Problem statement
Only text is carried over. Reproduce the entries below exactly.

Data excerpts
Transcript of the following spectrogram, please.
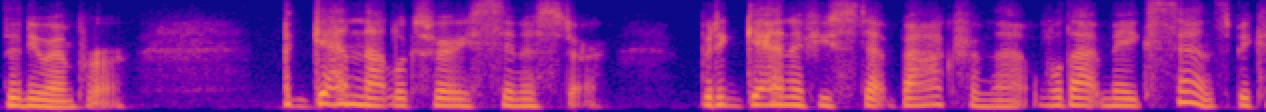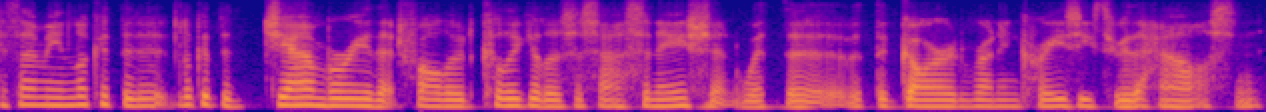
the new emperor. Again, that looks very sinister. But again, if you step back from that, well, that makes sense because I mean, look at the look at the jamboree that followed Caligula's assassination with the with the guard running crazy through the house, and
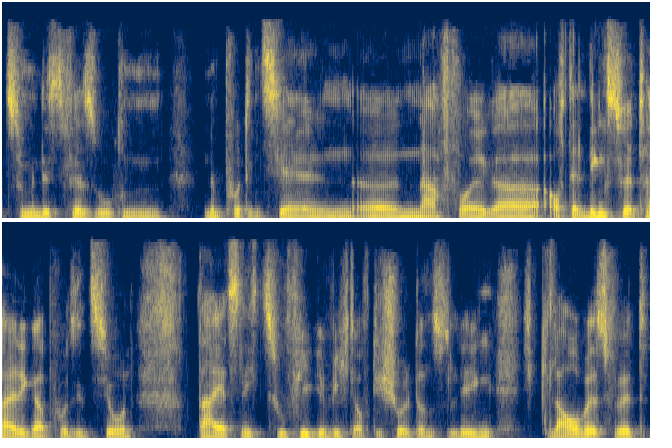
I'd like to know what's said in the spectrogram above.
zumindest versuchen, einen potenziellen äh, Nachfolger auf der Linksverteidigerposition da jetzt nicht zu viel Gewicht auf die Schultern zu legen. Ich glaube, es wird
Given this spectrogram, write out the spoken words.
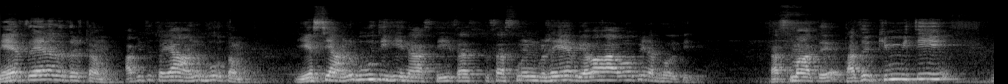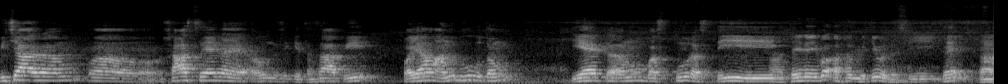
नेत्रेण न दृष्टम् अपि तु त्वया अनुभूतं यस्य अनुभूतिः नास्ति तस् तस्मिन् विषये व्यवहारोपि न भवति तस्मात् तत् किम् इति विचारं शास्त्रेण शक्यते तथापि त्वया अनुभूतम् एकं वस्तुरस्ति। तेनैव अहम् इति वदसि। ते? हा।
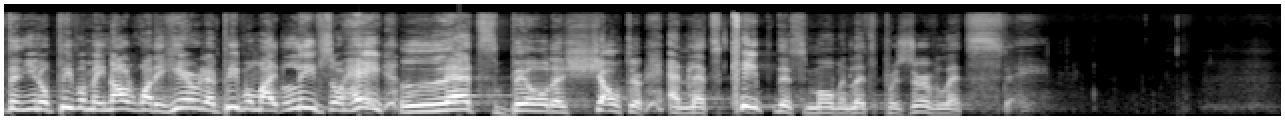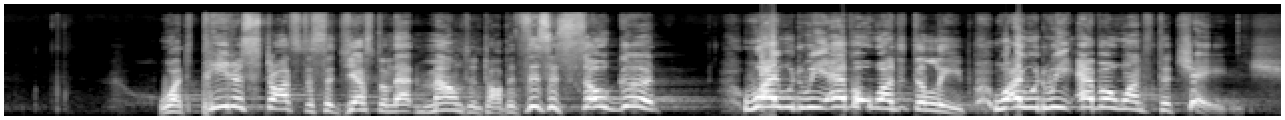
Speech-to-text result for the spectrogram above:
then, you know, people may not want to hear it and people might leave. So, hey, let's build a shelter and let's keep this moment. Let's preserve, let's stay. What Peter starts to suggest on that mountaintop is this is so good. Why would we ever want to leave? Why would we ever want to change?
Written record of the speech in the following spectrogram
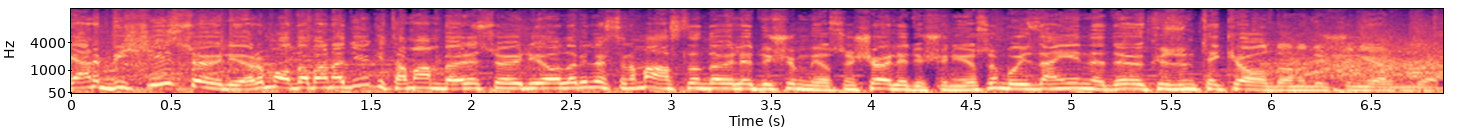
Yani bir şey söylüyorum o da bana diyor ki tamam böyle söylüyor olabilirsin ama aslında öyle düşünmüyorsun. Şöyle düşünüyorsun bu yüzden yine de öküzün teki olduğunu düşünüyorum diyor.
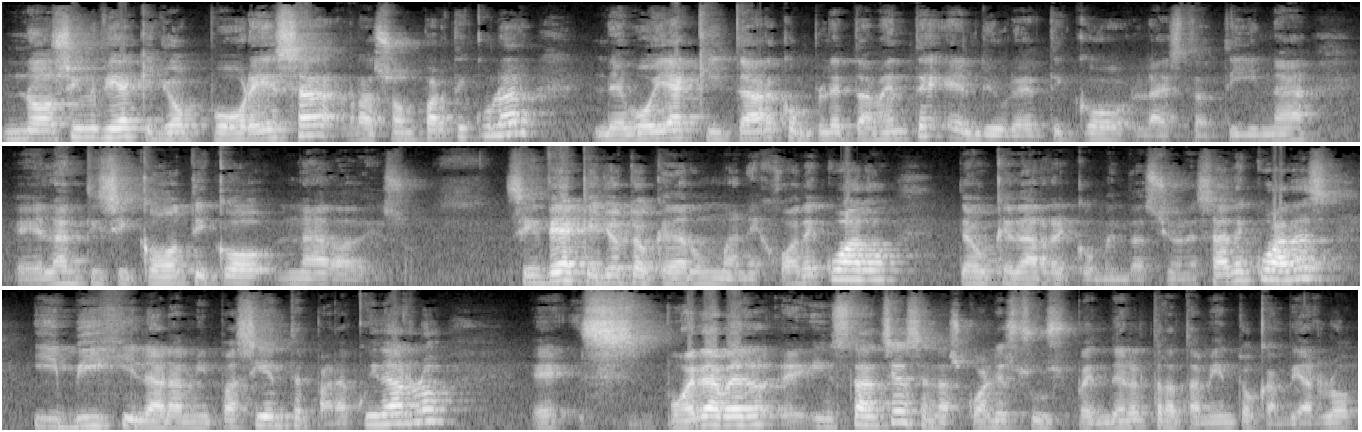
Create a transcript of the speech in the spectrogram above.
no significa que yo por esa razón particular le voy a quitar completamente el diurético, la estatina, el antipsicótico, nada de eso. Significa que yo tengo que dar un manejo adecuado, tengo que dar recomendaciones adecuadas y vigilar a mi paciente para cuidarlo. Eh, puede haber eh, instancias en las cuales suspender el tratamiento o cambiarlo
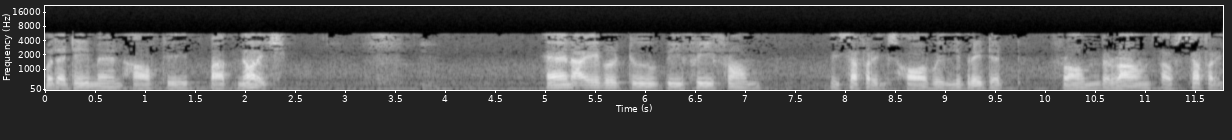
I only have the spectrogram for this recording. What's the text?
with attainment of the path knowledge and are able to be free from the sufferings or be liberated from the rounds of suffering.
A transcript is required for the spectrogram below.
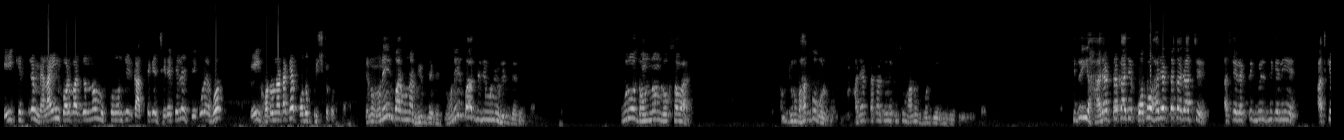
এই ক্ষেত্রে মেলাইন করবার জন্য মুখ্যমন্ত্রীর কাছ থেকে ঝেড়ে ফেলে যে করে হোক এই ঘটনাটাকে পদপৃষ্ট করতে হবে। কেন অনেকবার ওনার ভিড় দেখেছি, অনেকবার দিদিমণি ভিড় দেখেছি। পুরো দমদম লোকসভায় দুর্ভাগ্য বলব হাজার টাকার জন্য কিছু মানুষ ভোট দিয়ে দিয়েছে। কিন্তু এই হাজার টাকা যে কত হাজার টাকা যাচ্ছে, আজকে ইলেকট্রিক বিল থেকে নিয়ে, আজকে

Written response
Transcript of the following spectrogram, please.
the new emperor. Again, that looks very sinister. But again, if you step back from that, well, that makes sense because I mean, look at the look at the jamboree that followed Caligula's assassination with the with the guard running crazy through the house, and
I'd like to know what's said in the spectrogram above.
zumindest versuchen, einen potenziellen äh, Nachfolger auf der Linksverteidigerposition da jetzt nicht zu viel Gewicht auf die Schultern zu legen. Ich glaube, es wird
Given this spectrogram, write out the spoken words.
नेत्रेण न दृष्टम् अपि तु त्वया अनुभूतं यस्य अनुभूतिः नास्ति तस् तस्मिन् विषये व्यवहारोपि न भवति तस्मात् तत् किम् इति विचारं शास्त्रेण शक्यते तथापि त्वया अनुभूतम् एकं वस्तुरस्ति। तेनैव अहम् इति वदसि। ते? हा।
Speech-to-text result for the spectrogram above:
then, you know, people may not want to hear it and people might leave. So, hey, let's build a shelter and let's keep this moment. Let's preserve, let's stay. What Peter starts to suggest on that mountaintop is this is so good. Why would we ever want to leave? Why would we ever want to change?
Written record of the speech in the following spectrogram
Yani bir şey söylüyorum o da bana diyor ki tamam böyle söylüyor olabilirsin ama aslında öyle düşünmüyorsun. Şöyle düşünüyorsun bu yüzden yine de öküzün teki olduğunu düşünüyorum diyor.
Create a transcript of the speech in the spectrogram above.
no significa que yo por esa razón particular le voy a quitar completamente el diurético, la estatina, el antipsicótico, nada de eso. Significa que yo tengo que dar un manejo adecuado, tengo que dar recomendaciones adecuadas y vigilar a mi paciente para cuidarlo. Eh, puede haber eh, instancias en las cuales suspender el tratamiento o cambiarlo
I only have the spectrogram for this recording. What's the text?
with attainment of the path knowledge and are able to be free from the sufferings or be liberated from the rounds of suffering.
A transcript is required for the spectrogram below.
এই ক্ষেত্রে মেলাইন করবার জন্য মুখ্যমন্ত্রীর কাছ থেকে ঝেড়ে ফেলে যে করে হোক এই ঘটনাটাকে পদপৃষ্ট করতে হবে। কেন অনেকবার ওনার ভিড় দেখেছি, অনেকবার দিদিমণি ভিড় দেখেছি। পুরো দমদম লোকসভায় দুর্ভাগ্য বলব হাজার টাকার জন্য কিছু মানুষ ভোট দিয়ে দিয়েছে। কিন্তু এই হাজার টাকা যে কত হাজার টাকা যাচ্ছে, আজকে ইলেকট্রিক বিল থেকে নিয়ে, আজকে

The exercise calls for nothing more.